• [PROBLEM DETAILS]: Copy out every line of the material below, character for character, apart from the pictures.

• [INFORMATION PROVIDED]:
= = = = =

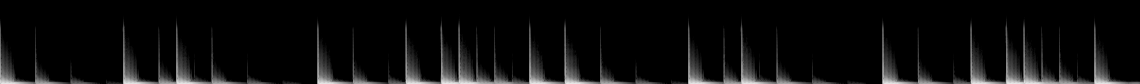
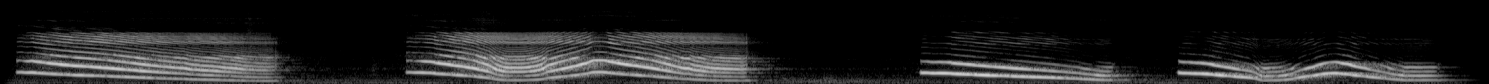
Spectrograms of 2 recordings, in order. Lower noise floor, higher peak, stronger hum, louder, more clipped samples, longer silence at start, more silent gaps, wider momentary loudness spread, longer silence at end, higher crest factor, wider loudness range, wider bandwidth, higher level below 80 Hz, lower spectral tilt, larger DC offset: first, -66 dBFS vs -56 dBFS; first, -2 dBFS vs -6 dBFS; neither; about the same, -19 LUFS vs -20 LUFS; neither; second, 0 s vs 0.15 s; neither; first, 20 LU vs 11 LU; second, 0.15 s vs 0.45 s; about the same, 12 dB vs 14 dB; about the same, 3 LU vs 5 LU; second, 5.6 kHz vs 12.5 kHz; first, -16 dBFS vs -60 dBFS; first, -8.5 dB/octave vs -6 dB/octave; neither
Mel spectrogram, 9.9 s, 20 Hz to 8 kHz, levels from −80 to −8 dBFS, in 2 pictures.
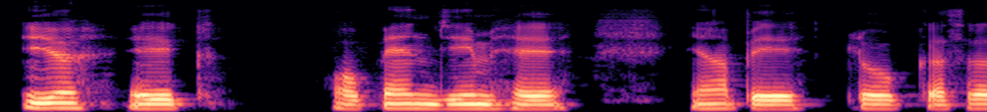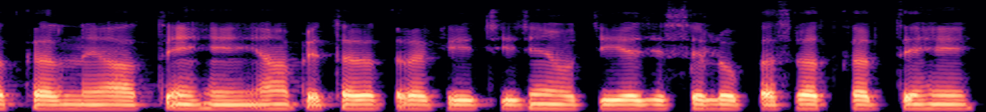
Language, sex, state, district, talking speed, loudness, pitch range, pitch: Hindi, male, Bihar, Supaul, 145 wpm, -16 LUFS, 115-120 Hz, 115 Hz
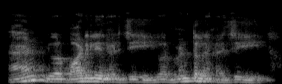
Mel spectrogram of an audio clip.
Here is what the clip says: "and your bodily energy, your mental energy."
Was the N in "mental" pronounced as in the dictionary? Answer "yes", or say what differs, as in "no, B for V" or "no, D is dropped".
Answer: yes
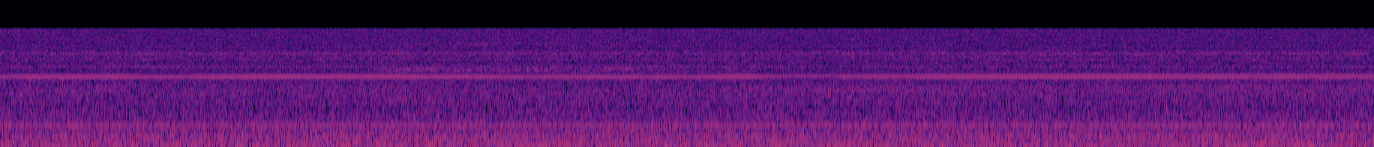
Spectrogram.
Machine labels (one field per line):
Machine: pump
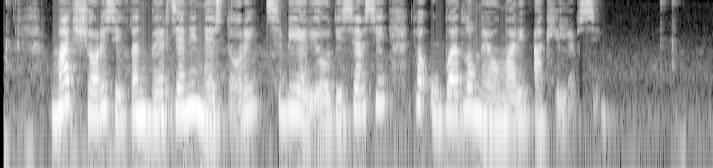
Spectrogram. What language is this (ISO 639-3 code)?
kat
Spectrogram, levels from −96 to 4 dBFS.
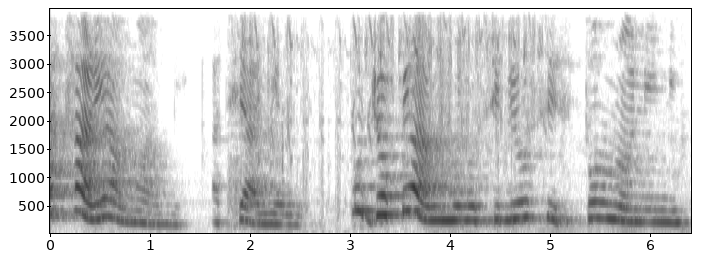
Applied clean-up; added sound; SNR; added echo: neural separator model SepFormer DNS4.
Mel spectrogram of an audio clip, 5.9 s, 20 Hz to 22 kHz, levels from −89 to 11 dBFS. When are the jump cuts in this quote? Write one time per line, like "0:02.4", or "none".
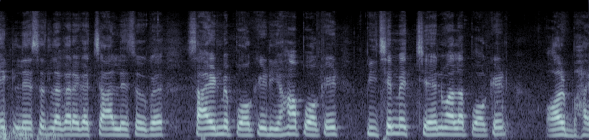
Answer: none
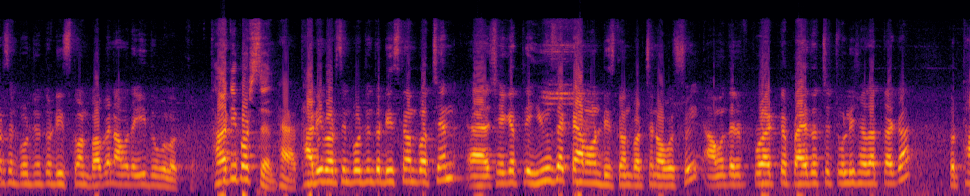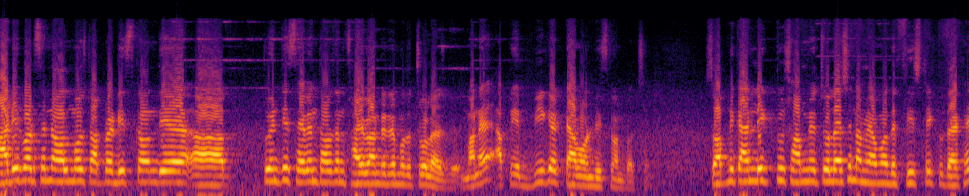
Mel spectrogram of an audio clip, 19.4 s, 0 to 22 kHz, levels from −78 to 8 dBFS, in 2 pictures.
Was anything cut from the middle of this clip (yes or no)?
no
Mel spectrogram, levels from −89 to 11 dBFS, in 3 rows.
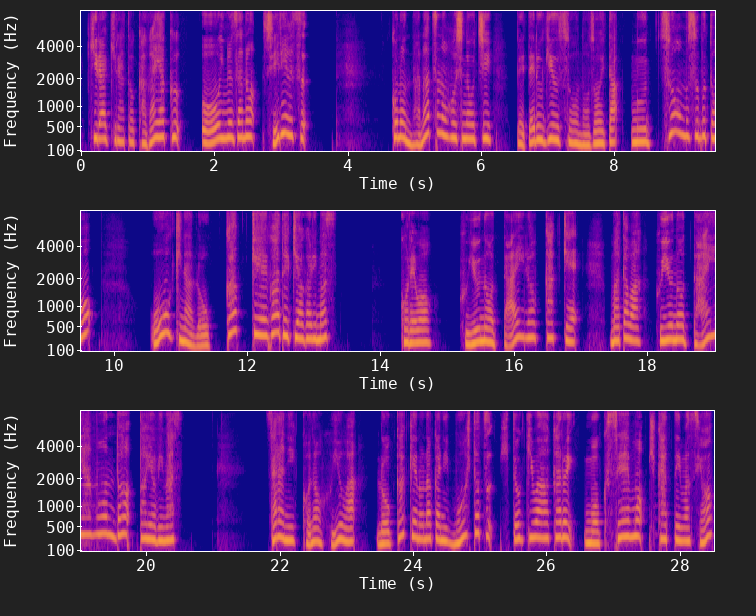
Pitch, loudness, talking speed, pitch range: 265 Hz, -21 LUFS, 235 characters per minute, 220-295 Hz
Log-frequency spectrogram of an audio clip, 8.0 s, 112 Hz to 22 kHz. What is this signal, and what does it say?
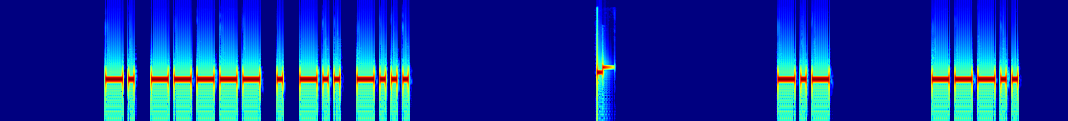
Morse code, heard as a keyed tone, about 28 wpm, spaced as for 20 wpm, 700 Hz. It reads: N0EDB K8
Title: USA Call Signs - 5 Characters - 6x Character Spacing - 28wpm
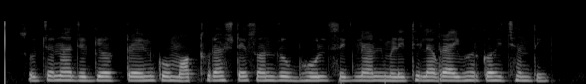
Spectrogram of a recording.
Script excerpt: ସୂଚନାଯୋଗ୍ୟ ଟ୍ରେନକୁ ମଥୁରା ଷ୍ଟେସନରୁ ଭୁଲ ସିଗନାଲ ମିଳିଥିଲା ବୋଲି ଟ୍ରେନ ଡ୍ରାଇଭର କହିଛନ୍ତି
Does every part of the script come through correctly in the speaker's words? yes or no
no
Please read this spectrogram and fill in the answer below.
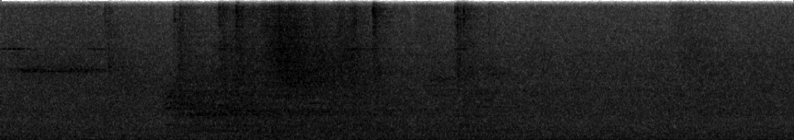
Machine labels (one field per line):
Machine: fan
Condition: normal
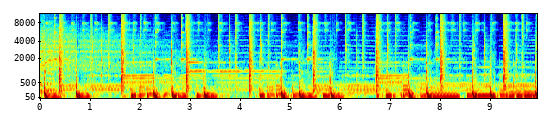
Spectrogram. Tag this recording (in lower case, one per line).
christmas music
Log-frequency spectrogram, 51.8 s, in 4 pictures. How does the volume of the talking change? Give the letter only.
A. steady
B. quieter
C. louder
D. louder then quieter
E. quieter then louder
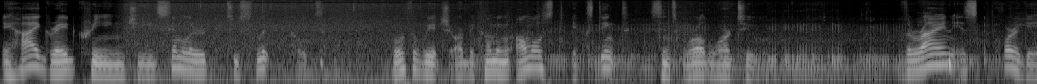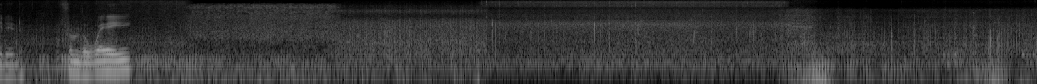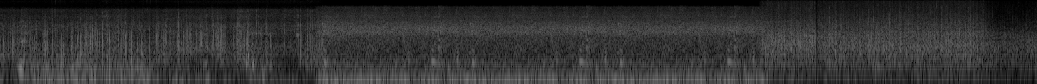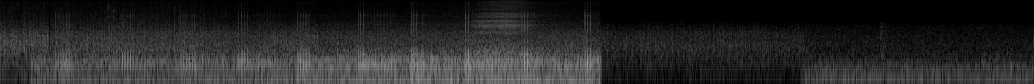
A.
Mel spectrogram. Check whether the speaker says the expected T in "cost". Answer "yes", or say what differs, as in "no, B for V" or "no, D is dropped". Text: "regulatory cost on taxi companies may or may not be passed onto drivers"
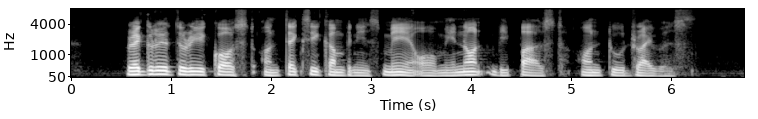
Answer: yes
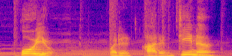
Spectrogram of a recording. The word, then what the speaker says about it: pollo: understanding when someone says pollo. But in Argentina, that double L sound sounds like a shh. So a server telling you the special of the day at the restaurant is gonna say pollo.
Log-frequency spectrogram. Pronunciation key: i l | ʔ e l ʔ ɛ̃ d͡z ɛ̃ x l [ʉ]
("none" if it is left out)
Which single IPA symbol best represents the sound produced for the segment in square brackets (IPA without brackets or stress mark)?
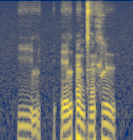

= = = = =

• [SOLVED EXERCISE]:
Spectrograms of 2 recordings, in order. Lower noise floor, higher peak, stronger hum, louder, more clipped samples, longer silence at start, more silent gaps, wider momentary loudness spread, longer silence at end, higher crest factor, wider loudness range, wider bandwidth, higher level below 80 Hz, lower spectral tilt, larger DC offset: first, -66 dBFS vs -56 dBFS; first, -2 dBFS vs -6 dBFS; neither; about the same, -19 LUFS vs -20 LUFS; neither; second, 0 s vs 0.15 s; neither; first, 20 LU vs 11 LU; second, 0.15 s vs 0.45 s; about the same, 12 dB vs 14 dB; about the same, 3 LU vs 5 LU; second, 5.6 kHz vs 12.5 kHz; first, -16 dBFS vs -60 dBFS; first, -8.5 dB/octave vs -6 dB/octave; neither
Mel spectrogram, 9.9 s, 20 Hz to 8 kHz, levels from −80 to −8 dBFS, in 2 pictures.
Language, sex, state, district, talking speed, loudness, pitch range, pitch: Hindi, male, Bihar, Supaul, 145 wpm, -16 LUFS, 115-120 Hz, 115 Hz
Mel spectrogram of an audio clip.
Here is what the clip says: "and your bodily energy, your mental energy."
Was the N in "mental" pronounced as in the dictionary? Answer "yes", or say what differs, as in "no, B for V" or "no, D is dropped".
Answer: yes
Spectrogram.
Machine labels (one field per line):
Machine: pump
Spectrogram. What language is this (ISO 639-3 code)?
kat
Spectrogram, levels from −96 to 4 dBFS.
Applied clean-up; added sound; SNR; added echo: neural separator model SepFormer DNS4.
Mel spectrogram of an audio clip, 5.9 s, 20 Hz to 22 kHz, levels from −89 to 11 dBFS. When are the jump cuts in this quote? Write one time per line, like "0:02.4", or "none".
Answer: none
Mel spectrogram of an audio clip, 19.4 s, 0 to 22 kHz, levels from −78 to 8 dBFS, in 2 pictures.
Was anything cut from the middle of this clip (yes or no)?
no
Mel spectrogram, levels from −89 to 11 dBFS, in 3 rows.
Pitch, loudness, talking speed, pitch range: 265 Hz, -21 LUFS, 235 characters per minute, 220-295 Hz
Log-frequency spectrogram of an audio clip, 8.0 s, 112 Hz to 22 kHz. What is this signal, and what does it say?
Morse code, heard as a keyed tone, about 28 wpm, spaced as for 20 wpm, 700 Hz. It reads: N0EDB K8
Title: USA Call Signs - 5 Characters - 6x Character Spacing - 28wpm
Spectrogram of a recording.
Script excerpt: ସୂଚନାଯୋଗ୍ୟ ଟ୍ରେନକୁ ମଥୁରା ଷ୍ଟେସନରୁ ଭୁଲ ସିଗନାଲ ମିଳିଥିଲା ବୋଲି ଟ୍ରେନ ଡ୍ରାଇଭର କହିଛନ୍ତି
Does every part of the script come through correctly in the speaker's words? yes or no
no
Please read this spectrogram and fill in the answer below.
Machine labels (one field per line):
Machine: fan
Condition: normal
Spectrogram. Tag this recording (in lower case, one per line).
christmas music
Log-frequency spectrogram, 51.8 s, in 4 pictures. How does the volume of the talking change? Give the letter only.
A. steady
B. quieter
C. louder
D. louder then quieter
E. quieter then louder
A.
Mel spectrogram. Check whether the speaker says the expected T in "cost". Answer "yes", or say what differs, as in "no, B for V" or "no, D is dropped". Text: "regulatory cost on taxi companies may or may not be passed onto drivers"
Answer: yes
Spectrogram of a recording. The word, then what the speaker says about it: pollo: understanding when someone says pollo. But in Argentina, that double L sound sounds like a shh. So a server telling you the special of the day at the restaurant is gonna say pollo.
Log-frequency spectrogram. Pronunciation key: i l | ʔ e l ʔ ɛ̃ d͡z ɛ̃ x l [ʉ]
("none" if it is left out)
Which single IPA symbol best represents the sound produced for the segment in square brackets (IPA without brackets or stress mark)?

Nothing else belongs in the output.